At the plenary assembly of the Pontifical Council for Culture in mid-November, Pope Francis delivered a speech in keeping with the topic of this meeting, namely “unravelling anthropological models that underpin new ideologies” in the areas of medicine and genetics and even neuroscience and robots.
Medicine and genetics, “which enable us to look into the most intimate structure of the human being and intervene in order to change it”, pave the way to treating diseases which, a short time ago, were considered to be incurable. However, they also “pave the way for determining human beings by ‘programming’ certain characteristics”. Neuroscience, for its part, provides “important information on how the human brain functions”, but “also challenges the realities of Christian anthropology” such as the soul, self-awareness and freedom. As for autonomous robots, they “lead us to reflect on what is specifically human and what makes us different from machines”.
These scientific and technological developments “lead some to think that we have reached a specific point in the history of humanity, almost at the dawning of a new era and the birth of a new human being, greater than anything we have known before,”explained the Pope. We are facing “serious, major” questions. The Church finds an anthropological response to these questions in Genesis, “which is based on concepts of relationship and freedom”.
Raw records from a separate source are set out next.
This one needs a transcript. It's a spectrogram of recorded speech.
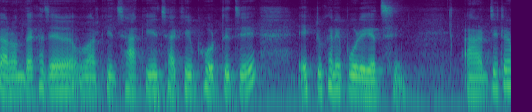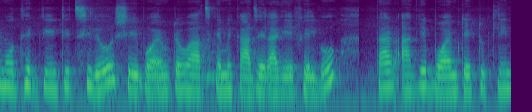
কারণ দেখা যায় আর কি ঝাঁকিয়ে ঝাঁকিয়ে ভরতে যেয়ে একটুখানি পড়ে গেছে। আর যেটার মধ্যে গ্রিন টি ছিল, সেই বয়ামটাও আজকে আমি কাজে লাগিয়ে ফেলব। তার আগে বয়ামটা একটু ক্লিন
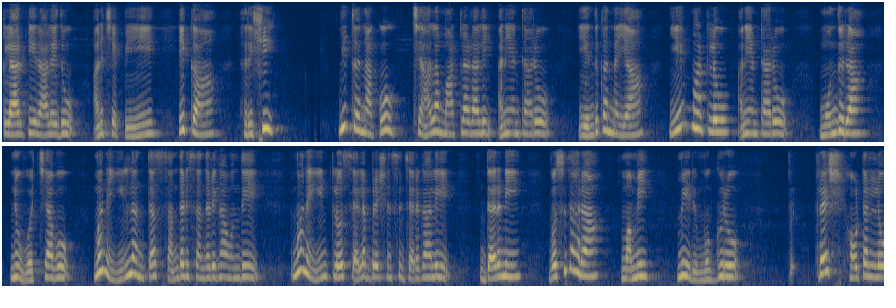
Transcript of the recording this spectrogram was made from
క్లారిటీ రాలేదు అని చెప్పి ఇక రిషి నీతో నాకు చాలా మాట్లాడాలి అని అంటారు. ఎందుకన్నయ్యా ఏం మాటలు అని అంటారు. ముందురా నువ్వు వచ్చావు మన ఇల్లంతా సందడి సందడిగా ఉంది. మన ఇంట్లో సెలబ్రేషన్స్ జరగాలి. ధరణి వసుధారా మమ్మీ మీరు ముగ్గురు ఫ్రెష్ హోటల్లో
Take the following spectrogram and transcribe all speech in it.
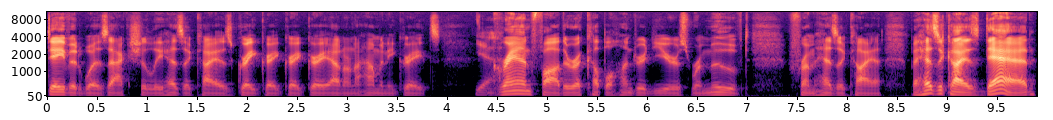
David was actually Hezekiah's great, great, great, great, I don't know how many greats Yeah. grandfather a couple hundred years removed from Hezekiah. But Hezekiah's dad,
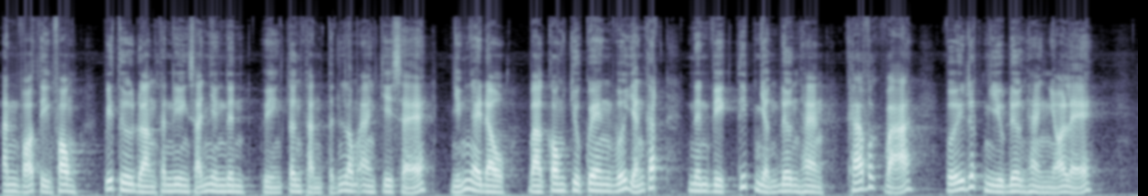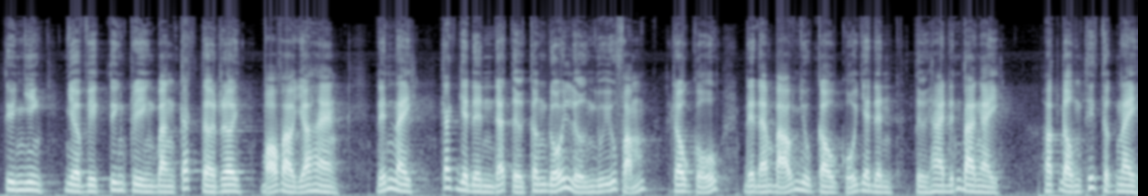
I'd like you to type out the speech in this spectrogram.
Anh Võ Tiền Phong, Bí thư Đoàn Thanh niên xã Nhân Ninh, huyện Tân Thạnh, tỉnh Long An chia sẻ, những ngày đầu, bà con chưa quen với giãn cách nên việc tiếp nhận đơn hàng khá vất vả với rất nhiều đơn hàng nhỏ lẻ. Tuy nhiên, nhờ việc tuyên truyền bằng các tờ rơi bỏ vào giỏ hàng, đến nay các gia đình đã tự cân đối lượng nhu yếu phẩm, rau củ để đảm bảo nhu cầu của gia đình từ 2 đến 3 ngày. Hoạt động thiết thực này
Although anthropology “is still a horizon in which existential and ethical choices are determined”, this horizon “becomes increasingly fluid and flexible in the light of economic and social change and, in particular, the incredible discoveries of science and technology”. The challenges draw our attention to scientists, noting that “science does not have all the answers”. Pope Francis thus advocates “going beyond the tragic division between the ‘two cultures’, the humanist-literary-theological culture and the scientific culture” and encourages “greater” dialogue. To this end, the Church puts forward several key principles, namely, “the focal point of the human person who must be considered an end and not a means to an end”, the “universal destination of goods, which also includes knowledge and technology” and “the principle that not everything that is technically possible or feasible is therefore ethically acceptable”.
“Science, like any other human activity, has limits that must be respected for the good of all humanity and warrants a sense of ethical responsibility. The real measure of progress, as Blessed Pope Paul VI reminded us, is that which serves the good of each and every human being”, the Pope concluded.
Zenit, Hugues de Warren (20/11/2017); Radio vatican (18/11/2017)